I also found it interesting that there was no truly evil force in Gilgamesh. There is Humbaba, a monster who guards the Cedar Forest, which men are forbidden to enter. Gilgamesh decides Humbaba must be slain, and he sets off with Enkidu to accomplish the task. But Humbaba is only doing his job, despite his ferocity and hideous appearance. The consequences of slaying him eventually catch up with the two heroes. There is the mischief of the gods, but they are only responding to what Gilgamesh and Enkidu have done to Humbaba. Really, Gilgamesh causes his own problems, with his pride, his anger, his desire to make a lasting name for himself. Quite different from the ancient Greek epics, where mortals are the mere playthings of the gods’ every whim.
I haven’t even scratched the surface of this epic here; there is so much more to talk about, so many other interesting elements to highlight. I can see why Mitchell’s essay is nearly as long as the text itself, at least on audio, where epic and essay each took up two CDs.
I chose to listen to Gilgamesh, just like I listened to The Odyssey and will listen to Beowulf, among others, because to me the ancient epics work best when told as stories. The experience of listening to these great tales the way their original audiences did appeals to me greatly, and I do think I enjoy the stories more and get more out of them when I listen instead of reading. George Guidall read the version I chose, and he did so very well.

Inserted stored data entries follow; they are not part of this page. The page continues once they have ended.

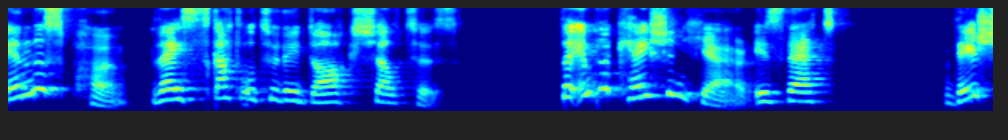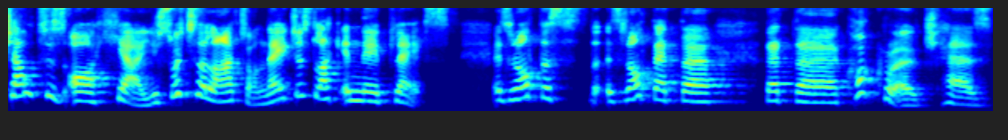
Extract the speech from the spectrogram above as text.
in this poem, they scuttle to their dark shelters. The implication here is that their shelters are here. You switch the lights on, they're just like in their place. It's not this. It's not that the that the cockroach has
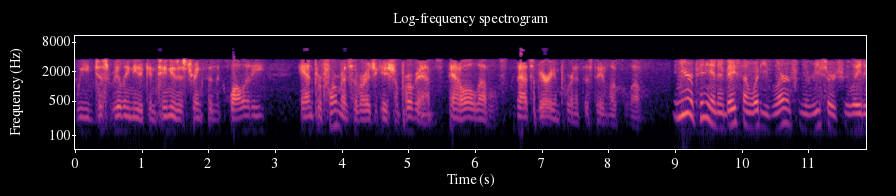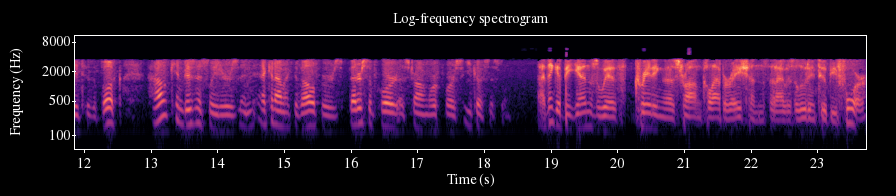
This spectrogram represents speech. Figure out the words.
we just really need to continue to strengthen the quality and performance of our educational programs at all levels. That's very important at the state and local level. In your opinion, and based on what you've learned from the research related to the book, how can business leaders and economic developers better support a strong workforce ecosystem? I think it begins with creating those strong collaborations that I was alluding to before.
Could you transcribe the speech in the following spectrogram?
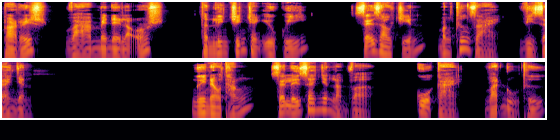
Paris và Menelaos, thần linh chiến tranh yêu quý, sẽ giao chiến bằng thương dài vì gia nhân. Người nào thắng sẽ lấy gia nhân làm vợ, của cải và đủ thứ.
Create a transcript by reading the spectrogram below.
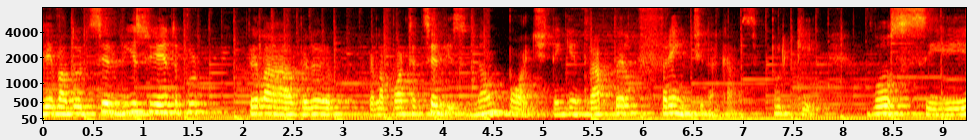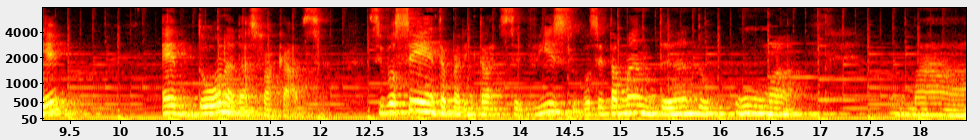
elevador de serviço e entro por, pela, pela, pela porta de serviço. Não pode, tem que entrar pela frente da casa. Por quê? Você é dona da sua casa. Se você entra para entrar de serviço, você está mandando uma, uma,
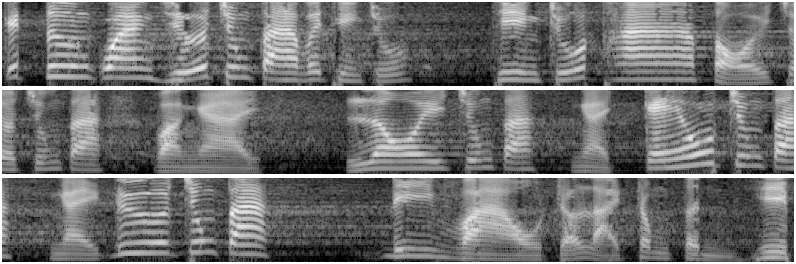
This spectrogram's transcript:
cái tương quan giữa chúng ta với thiên chúa. Thiên chúa tha tội cho chúng ta và ngài lôi chúng ta, ngài kéo chúng ta, ngài đưa chúng ta đi vào trở lại trong tình hiệp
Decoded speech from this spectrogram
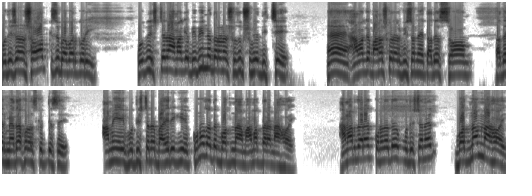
প্রতিষ্ঠানের সব কিছু ব্যবহার করি। প্রতিষ্ঠানে আমাকে বিভিন্ন ধরনের সুযোগ সুবিধা দিচ্ছে। হ্যাঁ আমাকে মানুষ করার পিছনে তাদের শ্রম, তাদের মেধা খরচ করতেছে। আমি এই প্রতিষ্ঠানের বাইরে গিয়ে কোনো যাতে বদনাম আমার দ্বারা না হয়। আমার দ্বারা কোনো যাতে প্রতিষ্ঠানের বদনাম না হয়।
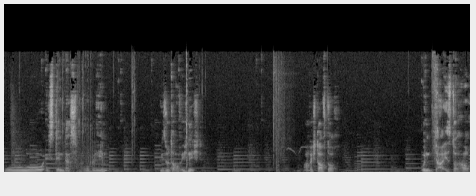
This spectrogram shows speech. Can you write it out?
Wo ist denn das Problem? Wieso darf ich nicht? Ach, ich darf doch. Und da ist doch auch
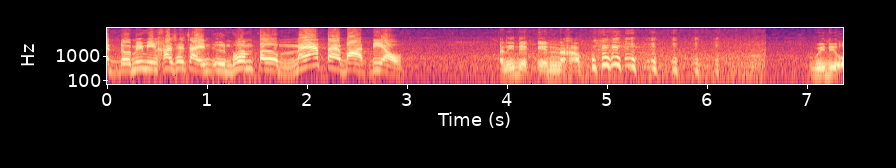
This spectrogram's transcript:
ศ โดยไม่มีค่าใช้จ่ายอื่นๆเพิ่มเติม แม้แต่บาทเดียว อันนี้เด็กเอ็นนะครับ วิดีโอ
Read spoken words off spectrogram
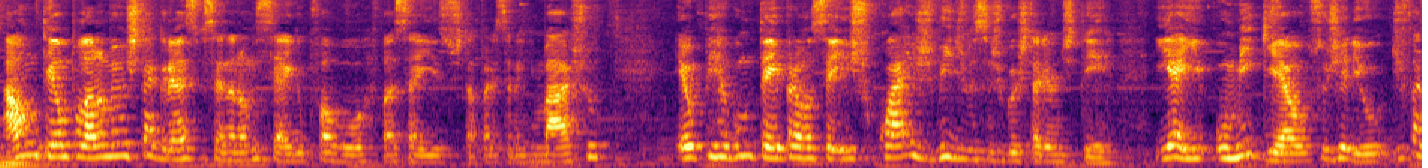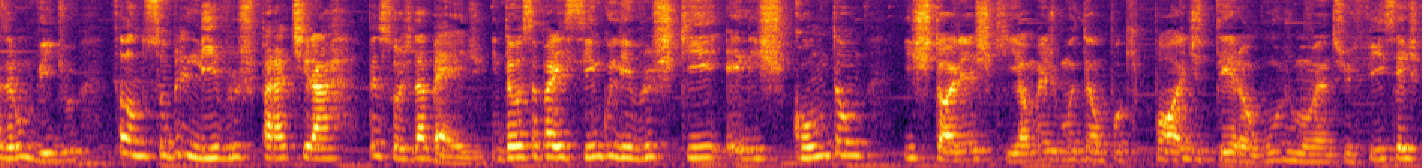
Há um tempo lá no meu Instagram, se você ainda não me segue, por favor, faça isso, está aparecendo aqui embaixo. Eu perguntei pra vocês quais vídeos vocês gostariam de ter. E aí o Miguel sugeriu de fazer um vídeo falando sobre livros para tirar pessoas da bad. Então eu separei 5 livros que eles contam histórias que ao mesmo tempo que pode ter alguns momentos difíceis,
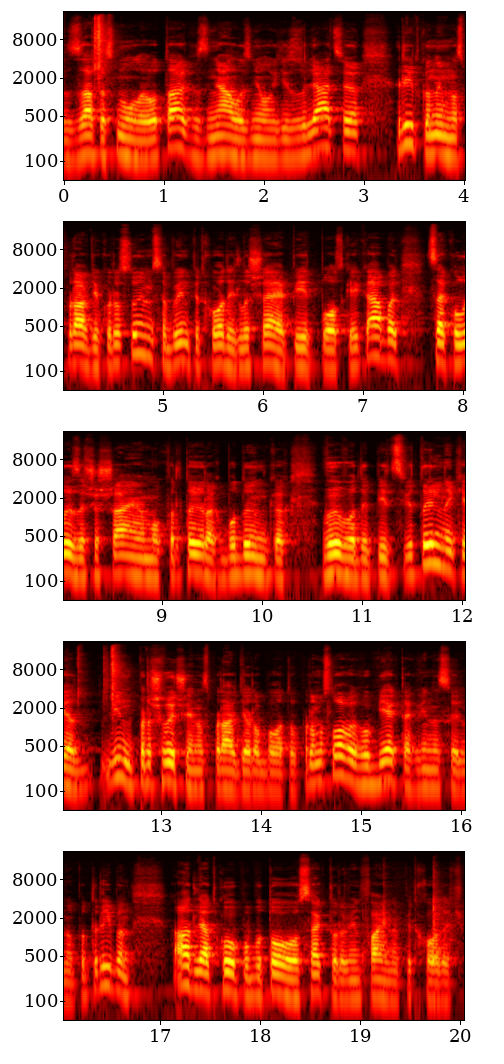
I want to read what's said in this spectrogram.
затиснули отак, зняли з нього ізоляцію. Рідко ним насправді користуємося, бо він підходить лише під плоский кабель. Це коли зачищаємо в квартирах, будинках виводи під світильники. Він пришвидшує насправді роботу. В промислових об'єктах він не сильно потрібен, а для такого побутового сектору він файно підходить.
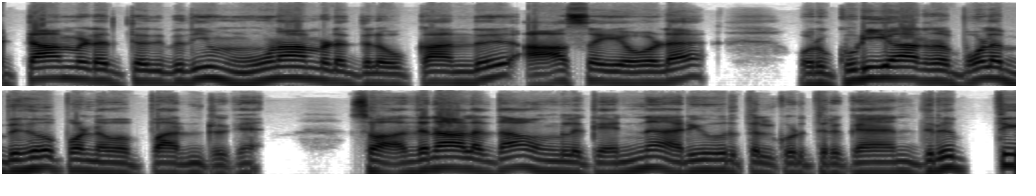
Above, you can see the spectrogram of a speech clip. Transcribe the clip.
எட்டாம் இடத்ததிபதியும் மூணாம் இடத்துல உட்காந்து ஆசையோட ஒரு குடியாடுற போல பிஹேவ் பண்ண வைப்பார்ன்ட்ருக்கேன் ஸோ அதனால தான் உங்களுக்கு என்ன அறிவுறுத்தல் கொடுத்துருக்கேன்? திருப்தி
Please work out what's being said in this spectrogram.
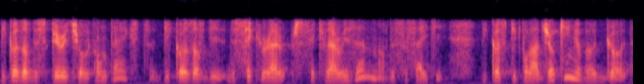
because of the spiritual context, because of the, the secular secularism of the society, because people are joking about God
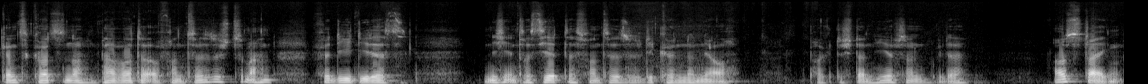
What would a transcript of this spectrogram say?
ganz kurz noch ein paar Worte auf Französisch zu machen, für die, die das nicht interessiert, das Französische, die können dann ja auch praktisch dann hier schon wieder aussteigen.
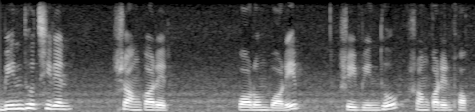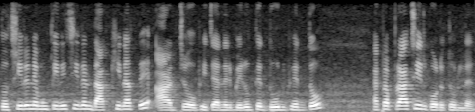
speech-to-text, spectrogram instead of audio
বিন্ধু ছিলেন শঙ্করের পরম বরে সেই বিন্ধু শঙ্করের ভক্ত ছিলেন এবং তিনি ছিলেন দাক্ষিণাতে আর্য অভিযানের বিরুদ্ধে দুর্ভেদ্য একটা প্রাচীর গড়ে তুললেন।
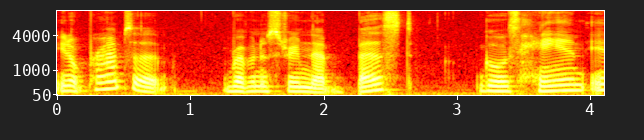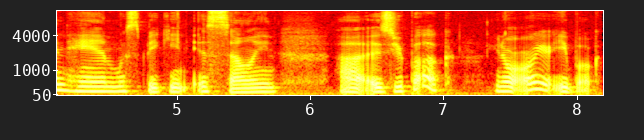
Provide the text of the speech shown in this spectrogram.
You know, perhaps a revenue stream that best goes hand in hand with speaking is selling uh, is your book you know or your ebook.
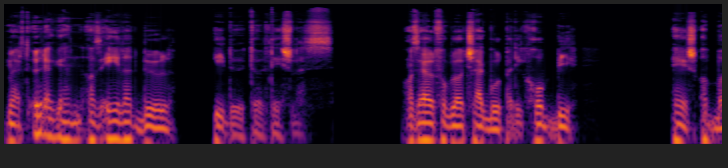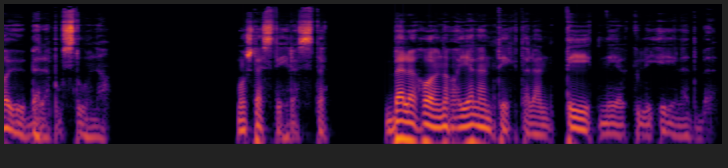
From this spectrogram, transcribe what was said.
Mert öregen az életből időtöltés lesz. Az elfoglaltságból pedig hobbi, és abba ő belepusztulna. Most ezt érezte. belehalna a jelentéktelen tét nélküli életbe.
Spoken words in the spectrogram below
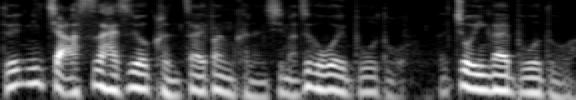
对，你假释还是有可能再犯可能性嘛？这个我也剥夺，就应该剥夺。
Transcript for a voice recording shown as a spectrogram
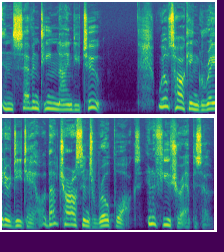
in 1792. We'll talk in greater detail about Charleston's rope walks in a future episode.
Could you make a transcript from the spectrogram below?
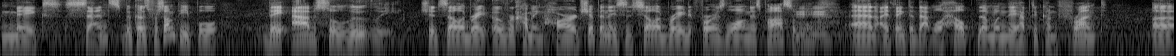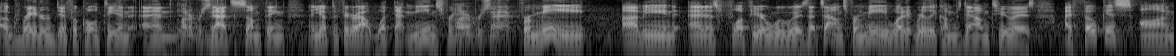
makes sense. Because for some people, they absolutely should celebrate overcoming hardship and they should celebrate it for as long as possible. And I think that that will help them when they have to confront a, a greater difficulty and, and 100%. that's something, and you have to figure out what that means for you. 100%. For me, I mean, and as fluffy or woo woo as that sounds, for me, what it really comes down to is I focus on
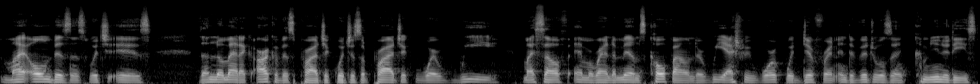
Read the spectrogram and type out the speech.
my own business, which is the Nomadic Archivist Project, which is a project where we, myself and Miranda Mims, co founder, we actually work with different individuals and communities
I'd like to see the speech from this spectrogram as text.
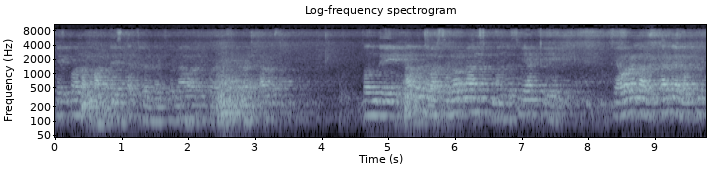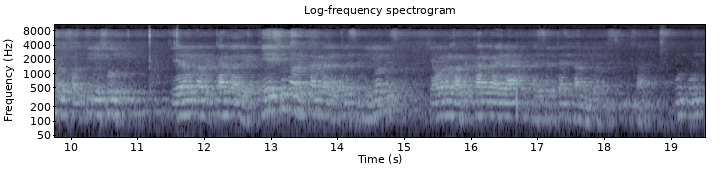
que es toda la parte esta que les mencionaba de la Carlos, donde Aguas de Barcelona nos decía que, que ahora la recarga del acuífero Saltillo Sur, que era una recarga de, que es una recarga de 13 millones, que ahora la recarga era de 70 millones. Un, un-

On the jacket flap of the Mitchell translation is a quote from Ranier Maria Rilke which reads, “Gilgamesh is stupendous…I consider it to be among the greatest things that can happen to a person.” While I’m not sure I’d go that far, I do think it’s an important and fascinating piece of history and literature and a good story, too. It’s definitely a valuable addition to my classics project.